In Honduras, Corpses Are Being Traded for Sloppy Imperial Policy

In June, a group of academics from around Latin America plus the US wrote a letter to the State Department railing against the US military presence in Honduras and demanding that aid to the country’s abusive law enforcement apparatus be halted. They exposed the drug war as the farce it is, charging “we are the ones providing all the corpses in your war” and arguing that “combatting drug trafficking is not a legitimate justification for the US to fund and train security forces that usurp democratic governments and violently repress our people.”

The Obama administration has expanded the US military’s presence in Honduras considerably, including sending in commando-style DEA troops to kill and capture people involved in drug trafficking. In just the last few months, those DEA agents have been implicated in killings on three separate instances, one of which ended with four dead civilians, two of whom were pregnant women. Increased US-Honduran cooperation has occurred in tandem with widespread human rights abuses and forced disappearances of political opponents and journalists.

The letter slams Washington for supporting the military coup that took place in 2009:

Our country is in shambles; in part thanks to U.S. “support.” We can never know what would have happened, but had the U.S. State Department respected Honduran and Latin American diplomatic processes following the coup, perhaps our country might not today be considered nationally and internationally as an example of a “failed state.”

…The direct effect of U.S. policy toward Honduras has been to further strengthen the hand of the very people responsible for plotting, carrying out, legitimating, and violently imposing the coup d’état: the armed forces, the court system, the attorney general’s office, the police and powerful business groups. Military officers who led the coup have been assigned top-level positions within the current administration of President Lobo. With “security” as an explanation, Honduran armed forces are no longer required to account for the resources they use and can now make purchases without a tendering process. The current Honduran administration has put our poorly respected civil liberties at greater risk by deputizing soldiers to act as police despite their not being trained for that function but instead having been trained to exterminate the enemy, and giving police, with the new wiretap law, broad powers to audit the personal communication of citizens requiring neither a judge’s nor a DA’s order. All this, in turn, has intensified the climate of insecurity in our country, where citizens often have more reason to fear security forces than they do drug traffickers and gangs.

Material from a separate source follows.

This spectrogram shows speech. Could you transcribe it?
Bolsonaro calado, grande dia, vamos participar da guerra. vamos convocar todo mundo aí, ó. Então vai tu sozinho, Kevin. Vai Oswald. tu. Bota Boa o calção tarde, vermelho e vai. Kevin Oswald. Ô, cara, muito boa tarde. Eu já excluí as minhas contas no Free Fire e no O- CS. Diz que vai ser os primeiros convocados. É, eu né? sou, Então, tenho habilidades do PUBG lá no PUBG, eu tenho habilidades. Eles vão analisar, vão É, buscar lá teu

Then last week the State Department made an announcement that seemed a direct response to the letter, declaring the US would halt aid to Honduras…with some important caveats.

The U.S. government is withholding funds to Honduran law enforcement units directly supervised by their new national police chief until the U.S. can investigate allegations that he ran a death squad a decade ago, according to a State Department report released this week.

The report says the State Department “is aware of allegations of human rights violations related to Police Chief Juan Carlos Bonilla’s service” and that the U.S. government has established a working group to investigate.

The U.S. had pledged $56 million in bilateral security and development assistance for 2012 in Honduras, where tons of drugs pass through each year on their way to the United States. Under the new guidelines, the U.S. is limiting assistance so that it only goes to special Honduran law enforcement units, staffed by Honduran personnel “who receive training, guidance, and advice directly from U.S. law enforcement and are not under Bonilla’s direct supervision,” according to the report.

Nice try, America. So basically the great bulk of US aid to Honduras, which is helping to tear the country apart and steal the rights of the Honduran people, will continue, while some small portion that has some direct connection to a single thuggish police chief is being temporarily halted. The problem is clearly much bigger than one police chief, but the US continues to justify promoting state-terrorism in the name of fighting drugs.

But, as the letter signed by hundreds of academics explained to the State Department “the police and armed forces” that are being armed and trained by Washington “are an integral part of the problem; many of their members are deeply complicit in the drug trade.”